When our hearts are set on the fact that God forgives us—individually(!) our views on forgiveness properly align. (1) Your marriage may have tense moments. Friends say: “Protect yourself! Leave her! Divorce him!” Yet, God never divorced you. Touched by that love, you work together. It means that you evaluate your own heart first, identify your proud grudges, and ask forgiveness. Then, living opposite than before, you love your spouse— even when it is you starting the action. (2) You may lose money. Society says, “Get even! Sue! Demand retribution!” Jesus does not even with you. Instead, he loses his life to make you even with him. You are willing to suffer loss, knowing that God will avenge those who are unrepentant (Romans 12:19). (3) Society promotes selfish, self-centered division. The one person you may not care for is also a human being. God knit that person together in the womb. God sent Jesus to die for that person. That individual is a soul for whom Christ died. While you may not become close friends, you treat each other with the forgiving love God has shown you (Ephesians 4:32).
Forgiveness will be unexpected in our world. Why? Because the sinful heart expects repayment! Yet, God has cleansed your hearts. He has set you apart to do the unexpected—to forgive, just as God forgave you.
Jesus teaches: Love your enemies, do good to those who hate you, bless those who curse you, pray for those who mistreat you. If someone strikes you on one cheek, turn to him the other also. If someone takes your cloak, do not stop him from taking your tunic. Give to everyone who asks you, and if anyone takes what belongs to you, do not demand it back. Do to others as you would have them do to you. (Luke 6:27-31). Does that sound fair? Does that sound repulsive?

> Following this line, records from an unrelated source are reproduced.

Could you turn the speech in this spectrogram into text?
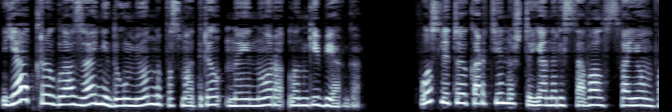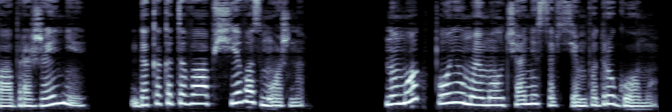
Я открыл глаза и недоуменно посмотрел на Инора Лангеберга. После той картины, что я нарисовал в своем воображении, да как это вообще возможно? Но маг понял мое молчание совсем по-другому.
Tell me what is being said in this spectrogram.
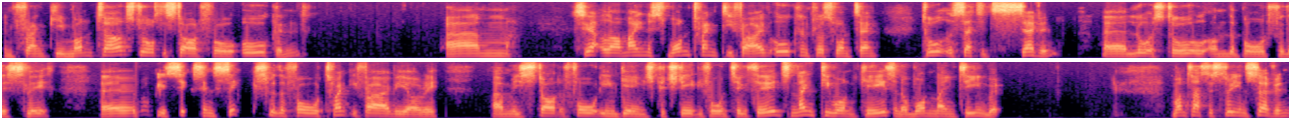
and Frankie Montas draws the start for Oakland. Um, Seattle are minus 125, Oakland plus 110. Total is set at seven. Uh, lowest total on the board for this slate. Uh, Robbie is six and six with a 4.25 ERA. Um, he started 14 games, pitched 84 and two thirds, 91 Ks and a 119 whip. Montas is three and seven,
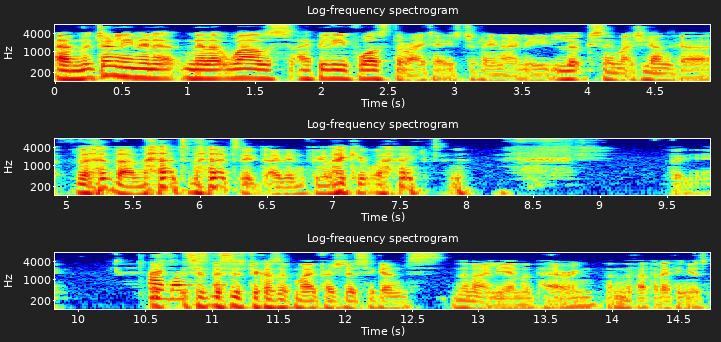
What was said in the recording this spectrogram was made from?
um, John Lee Miller, Miller was, I believe, was the right age to play Knightley. Looked so much younger than, than that that it, I didn't feel like it worked. but yeah. I This, love this is this is because of my prejudice against the Knightley Emma pairing and the fact that I think it's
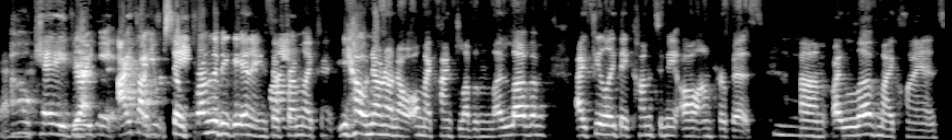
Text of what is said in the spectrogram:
yeah. Okay, very yeah. good. I thought you were so from the beginning. So from like, oh no, no, no. Oh, my clients love them. I love them. I feel like they come to me all on purpose. Mm. Um, I love my clients.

We will struggle forgiving this side of eternity. The sinful heart still claws for revenge. Thank God that he does not act the same. God does what we would never expect. He kills the Innocent One so that we become innocent. He raises the Innocent One so that we may do the unexpected. God adjusts our view of forgiveness to meet his standard. You, touched by God’s love, it leaves you to ponder: What is Your Idea of Forgiveness?